Learning in schools is “teacher-dependent” with the core element being the “lesson.” In March of 2020, when students and teachers shifted to remote instruction, the “teacher-dependent” approach failed us. Schools are talking about learning losses; students weren’t logging in to join lessons; primary teachers were trying to help students stay focused; teachers, students, and parents were fatigued and stressed. This points to the need to shift to “student-dependent” learning with “curiosity and drive” as the core elements. While this isn’t a new need, the pandemic shed light on the challenges of depending on live, teacher-delivered lessons for learning.

If students are engaged and empowered to take charge of their own learning, teachers are able to become true facilitators of a learning process that meets the needs of every individual student in the class. Teacher-dependent learning relies on student compliance, which eroded when students shifted to home-based learning.

Prior to the pandemic, my consulting work focused on designing Learner-Active, Technology-Infused Classrooms (LATIC) — learning environments that have students taking charge of their own learning. During the pandemic, I received emails, texts, and phone calls from educators telling me that LATIC prepared them for this very moment. Students and teachers shifted to work from home, but the structures in place that worked in the classroom worked nearly as well at home.

Front book cover of Reinventing the Classroom Experience by Dr. Nancy Sulla

That led me to delve more deeply into the idea of implementing structures and strategies that would work as well at home as they do in school. My new book, Reinventing the Classroom Experience: Learning Anywhere, Anytime, begins shipping mid-April! It is a collection of structures and strategies that will allow educators to design learning environments in which students can learn anywhere, anytime … where we may never suffer learning losses again from an interruption to “school as we know it.” Let’s take a look at such an environment:

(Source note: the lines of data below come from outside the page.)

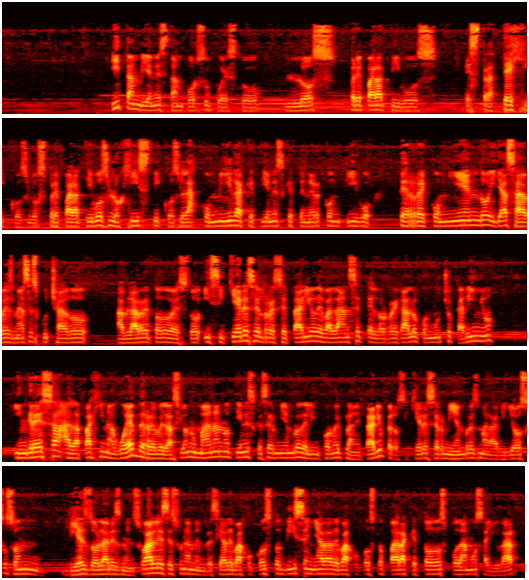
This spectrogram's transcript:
Y también están, por supuesto, los preparativos estratégicos, los preparativos logísticos, la comida que tienes que tener contigo. Te recomiendo, y ya sabes, me has escuchado hablar de todo esto, y si quieres el recetario de balance, te lo regalo con mucho cariño ingresa a la página web de Revelación Humana, no tienes que ser miembro del informe planetario, pero si quieres ser miembro es maravilloso, son 10 dólares mensuales, es una membresía de bajo costo, diseñada de bajo costo para que todos podamos ayudar.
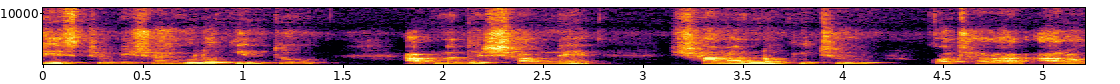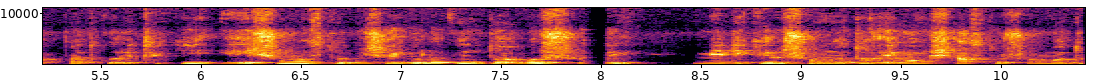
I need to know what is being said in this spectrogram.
জিস্ট বিষয়গুলো কিন্তু আপনাদের সামনে সামান্য কিছু কথা আলোকপাত করে থাকি। এই সমস্ত বিষয়গুলো কিন্তু অবশ্যই মেডিকেল সম্মত এবং স্বাস্থ্যসম্মত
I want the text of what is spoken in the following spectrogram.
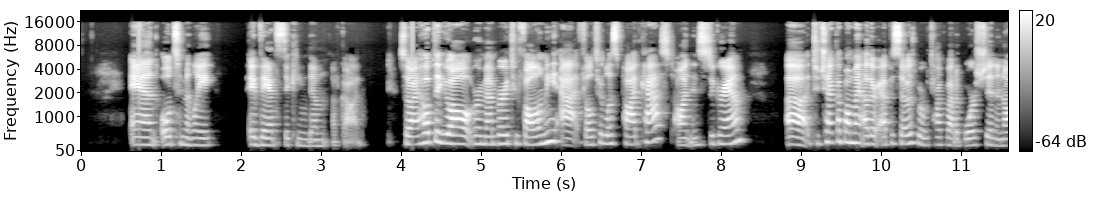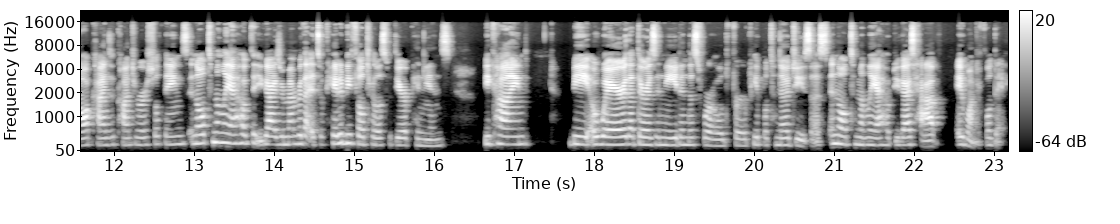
and ultimately advance the kingdom of God. So I hope that you all remember to follow me at Filterless Podcast on Instagram. Uh, to check up on my other episodes where we talk about abortion and all kinds of controversial things. And ultimately, I hope that you guys remember that it's okay to be filterless with your opinions. Be kind, be aware that there is a need in this world for people to know Jesus. And ultimately, I hope you guys have a wonderful day.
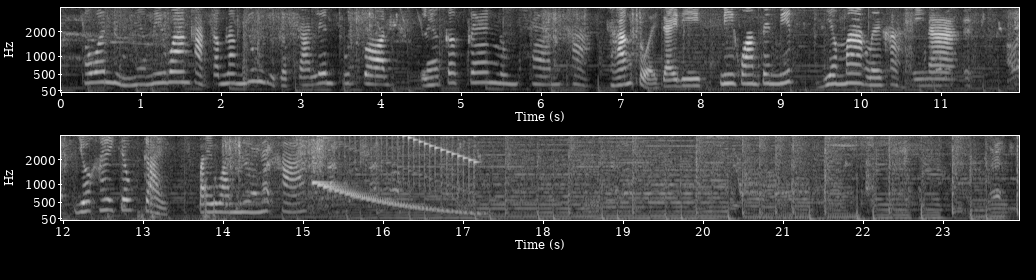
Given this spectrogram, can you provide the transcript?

  • Learning begins with purpose! Launch all units of study with a real-world problem or challenge for students to tackle. Better yet, let students identify the problems and challenges, with teachers determining how to connect those to the curricular goals. (I offer you my blog post on the 5 Ps of PBL and another on finding the perfect problem!)
  • Expectations guide progress! Whatever problem you are solving or challenge you are tackling, knowing the audience, the constraints, and the expectations of yourself and others helps you in planning your learning path. The same is true in classrooms. Analytic rubrics provide students with clearly articulated expectations and a roadmap for achieving them.
  • Access to personalized opportunities to learn empowers learners! Whether through an activity list or a hyperlinked rubric, teachers become curators, identifying and designing a variety of learning activities to achieve curricular expectations. That includes learning activities to address learning gaps (e.g., prerequisite skills), English Language Learners, various learning modalities, gifted learners, a cognitive progression toward success, learning disabilities, and more (including 5 types of videos to rock instruction and 5 types of learning activities). Students are empowered to make choices and plan how, when, where, and with whom to work.
  • Coaches count! The role of the teacher now shifts to that of a facilitator — a coach! Coaches provide insights to groups but more often address the progress of individuals. The teacher is freed up from offering live, whole-class lessons to supporting students through at least five aspects of synchronous engagement. (Read “Teacher as GPS.”)

These structures and strategies are intended to be implemented whether students are fully in school, fully remote, or hybrid in their attendance. They position students to build academic resilience! IDE Corp. provides transformational professional development to design learning environments that shift from being “teacher-dependent” to “student-dependent.” We also provide consulting in designing problem-based curricula and leadership coaching to position teachers for success. Our sister company EdQuiddity Inc provides facilitated online courses and self-paced online courses in designing learning environments for learning anywhere, anytime.